    No apology – Just denial
    Nixon denies involvement in the Watergate cover-up in a televised address.
  • VP Resigns

    VP Resigns
    Vice President Spiro Agnew resigns to avoid making the Nixon Administration look bad. Agnew pleads "no contest" to charges stemming from a kickback scheme he ran while Governor of Maryland. Agnew is fined $10,000 and sentenced to three years’ probation. Nixon needs a new Vice President. MORE
  • “I’m a Ford, not a Lincoln”

    “I’m a Ford, not a Lincoln”
    Gerald Ford is nominated as vice president. After being confirmation by Congress, he is sworn in on December 6. This follows the rules of succession based on the 25th Amendment.
  • OPEC Oil Embargo after losing war with Israel Sparks Energy Crisis

    OPEC Oil Embargo after losing war with Israel Sparks Energy Crisis
    The Organization of Oil Producing Countries (OPEC), leveled an embargo against the United States in response to the American-Israeli foreign policy agreements. The price of gas and heating oil would rapidly rise, a bad combination with a slow economy. The shortage was so bad that gas stations would regularly run out of gas – sparking an interest in oil conservation policy. MORE
  • War Powers Act (VUS.13b)

    War Powers Act (VUS.13b)
    Passed over Nixon’s veto, this law reduced the war-making powers of the President by requiring permission from Congress to sustain extended military action. This law does not prevent the President from taking bold military action, but provides for some checks and balances to the role of Commander in Chief. MORE
  • Help to the workers

    Help to the workers
    Nixon increases the minimum wage to $2 with the likelihood of future increases and broader coverage.
  • Court Orders Nixon to Give Up the Tapes (VUS.13b)

    Court Orders Nixon to Give Up the Tapes (VUS.13b)
    In an 8-0 ruling, the Supreme Court orders that Nixon turn over sixty-four tapes to the Senate Watergate Committee. The tapes disclose Nixon's knowledge and participation in the cover-up of the Watergate burglary. But, there were nearly 20 minutes of conversation that had been “accidentally” erased.
  • Preparing for impeachment (VUS.13b)

    Preparing for impeachment (VUS.13b)
    Three articles of impeachment are brought against Nixon by the House Judiciary Committee: obstruction of justice, abuse of power, and the unconstitutional defiance of its subpoenas. Things look desperately bad for President Dick Nixon!
  • Busted in Public! (VUS.13b)

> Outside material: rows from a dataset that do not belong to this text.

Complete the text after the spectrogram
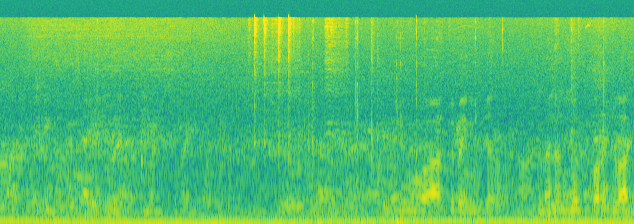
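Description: Several men talk casually among themselves nearby.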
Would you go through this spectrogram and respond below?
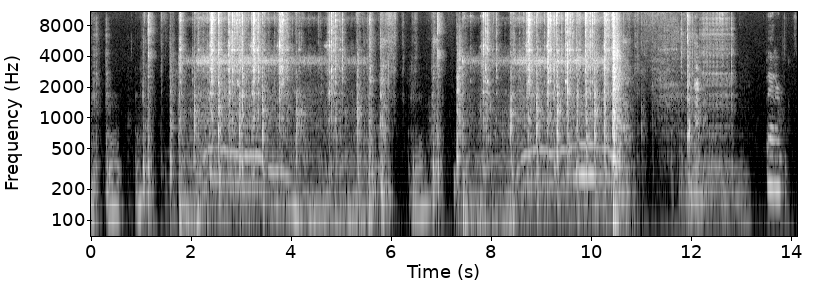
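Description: A domestic sewing machine with a slightly gummy needle runs in bursts of rapid, steady stitching, stopping and restarting as it goes back over a skipped stitch, with brief pauses between runs and a voice speaking at times.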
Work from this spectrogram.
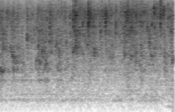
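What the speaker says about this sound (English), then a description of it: "so I'm washing my hands" Hands being washed under a running kitchen tap, a steady close splash of water flowing without pause, with no voices.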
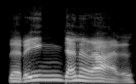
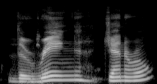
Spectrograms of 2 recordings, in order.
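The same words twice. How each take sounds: First: It is said in an Eastern European accent. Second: It is said in a plain, unaccented voice.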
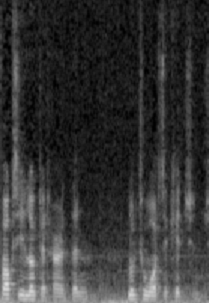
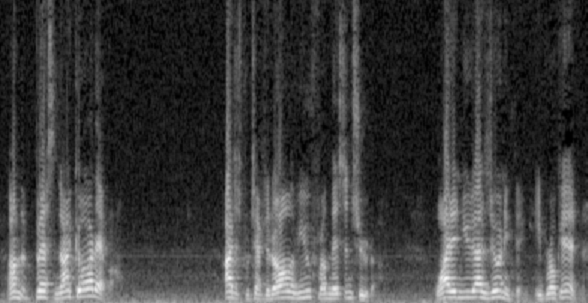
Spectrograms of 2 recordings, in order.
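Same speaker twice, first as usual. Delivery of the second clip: loud, higher bragging guard; boastful excitement; 6 semitones higher, 8 dB louder than usual. Acted. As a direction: crow about your victory. Mike boasting after the hit.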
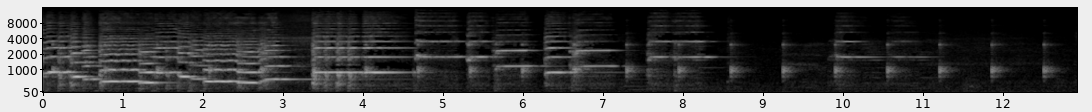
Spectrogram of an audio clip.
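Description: Cello being bowed in fast running passages, then single notes with gaps between them, growing shorter and sparser in the second half.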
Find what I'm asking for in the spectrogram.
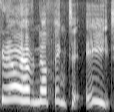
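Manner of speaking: high-pitched comic whine of self-pity; hammed-up hungry complaint; mock lament. Retelling his hungry plight at gate.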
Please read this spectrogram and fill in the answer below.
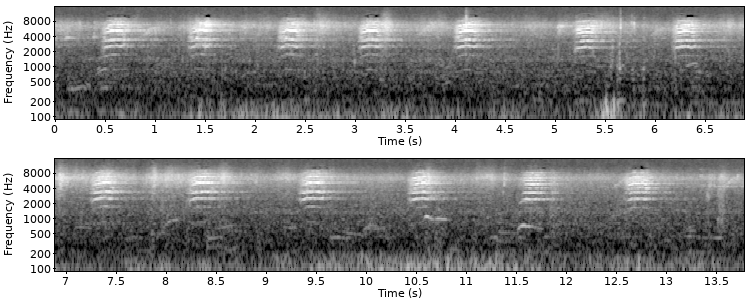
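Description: Baby long-tailed macaque crying over and over, short high-pitched calls about once a second: an infant's distress cries calling for its mother.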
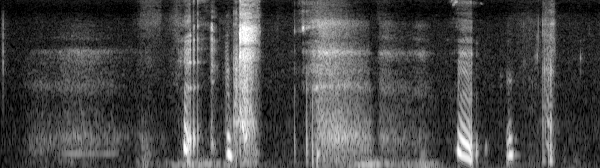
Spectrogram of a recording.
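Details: Breathy, catching in-breaths, then several short, muffled, held-back stifled sneezes from someone whose allergies are acting up with an incredibly tickly nose.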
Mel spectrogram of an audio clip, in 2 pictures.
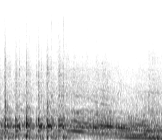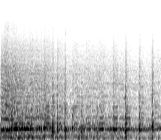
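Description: Car engine being revved: its revs fall away over about three seconds, then it is suddenly held at high, steady revs with a loud exhaust, with sharp cracks throughout.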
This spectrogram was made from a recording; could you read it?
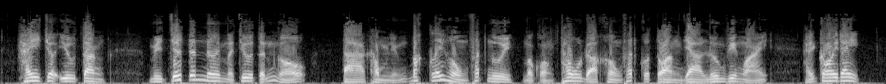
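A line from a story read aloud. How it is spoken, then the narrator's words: Feigned bold scream. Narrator (Vietnamese): thì bủng rủng tay chân, nhưng cũng làm già mà thét lên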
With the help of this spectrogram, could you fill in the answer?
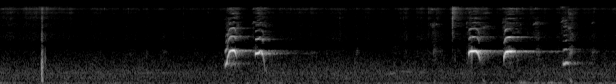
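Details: German wirehaired dachshund voicing on a cottontail rabbit trail while hunting; two short pairs of high, clipped yelps separated by quiet, with a single faint click at the start.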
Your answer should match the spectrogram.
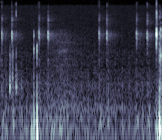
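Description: Near silence: room tone with a few faint, short computer-mouse clicks.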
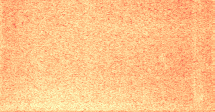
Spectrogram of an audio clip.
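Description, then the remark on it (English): Steady wind rushes across a lakeshore, pushing against someone standing on a boulder, while waves wash continuously against the rocks, a broad, loud roar with no pauses and no voices. “The wind pushes back at me on the boulder I've chosen to stand on”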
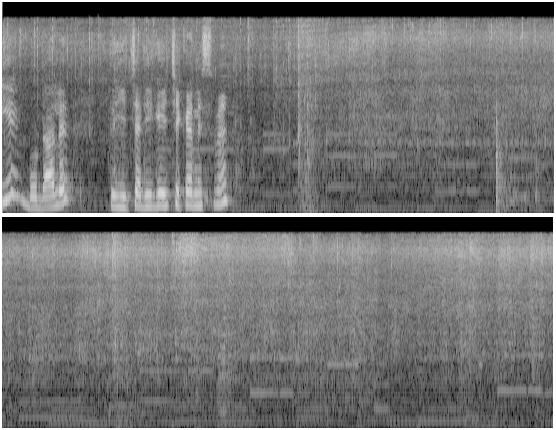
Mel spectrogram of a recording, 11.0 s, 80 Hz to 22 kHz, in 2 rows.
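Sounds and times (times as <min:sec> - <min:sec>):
chicken sizzling in oil: 0:00.0 - 0:11.0
soft background music: 0:00.0 - 0:11.0
spatula stirring in pan: 0:05.6 - 0:11.0.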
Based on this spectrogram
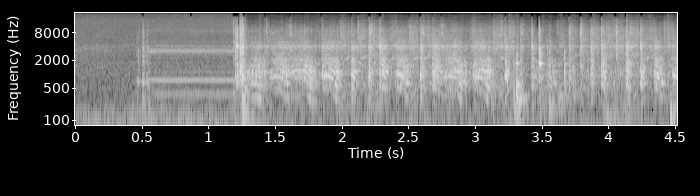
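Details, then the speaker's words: Mercedes 240D OM616 diesel that sat 10–15 years with sludge fuel. Starter whine, then ragged, uneven chuffs as some cylinders fire irregularly; it stumbles but never runs. Smoke and something spraying are seen. "Ooh, we got some smoke and something spraying out here, so let's try again here in a minute."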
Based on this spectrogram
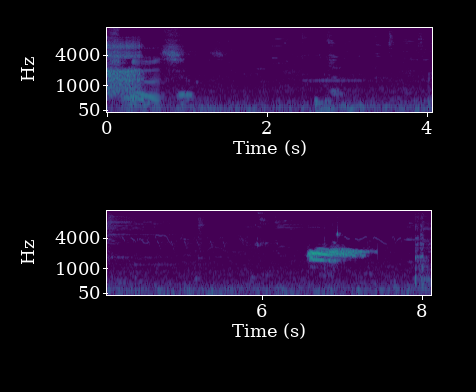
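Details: Harris's hawk recording played back during a bird-watching talk; after faint speech and background noise, a single harsh, drawn-out scream lasting about half a second near the end.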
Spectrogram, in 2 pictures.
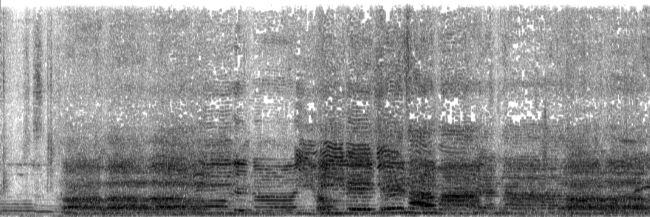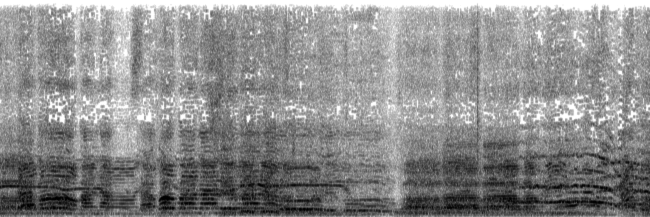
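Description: Many voices chanting and singing together, a Sesotho initiation song of the makoloane (newly graduated initiates). The chant comes in about a second in and breaks off briefly near the end before resuming.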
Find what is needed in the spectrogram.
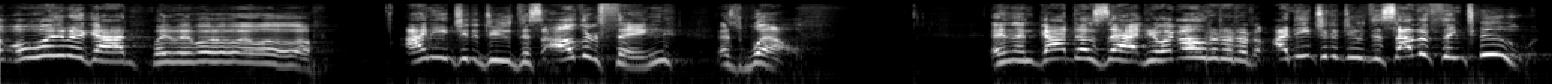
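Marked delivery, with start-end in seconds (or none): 0.0-5.3 high, loud, rapid-fire "wait"; hammed-up urgent bargaining; frantic stalling. Acting people stalling God, demanding more. 7.9-10.3 high, loud protest; hammed-up pleading objection; frantic insisting. Acting people demanding more from God.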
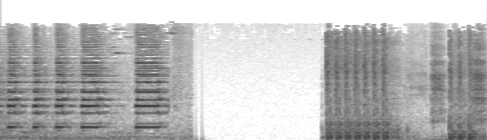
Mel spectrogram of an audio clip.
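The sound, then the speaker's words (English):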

    Busted in Public! (VUS.13b)
    Three new transcripts are released, showing that Nixon ordered a cover-up less than a week after the break-in. Nixon issues a statement with the transcripts indicating that he withheld this evidence from his lawyers and from those who support him on the Judiciary Committee.
  • Resignation (VUS.13b)

    Resignation (VUS.13b)
    Facing probable impeachment, Nixon resigns the presidency, effective at noon the next day, in a televised address. MORE
  • Outta Here!

    Outta Here!
    Nixon leaves for California. His letter of resignation is sent to Kissinger, thus making Gerald Ford the thirty-eighth President of the United States.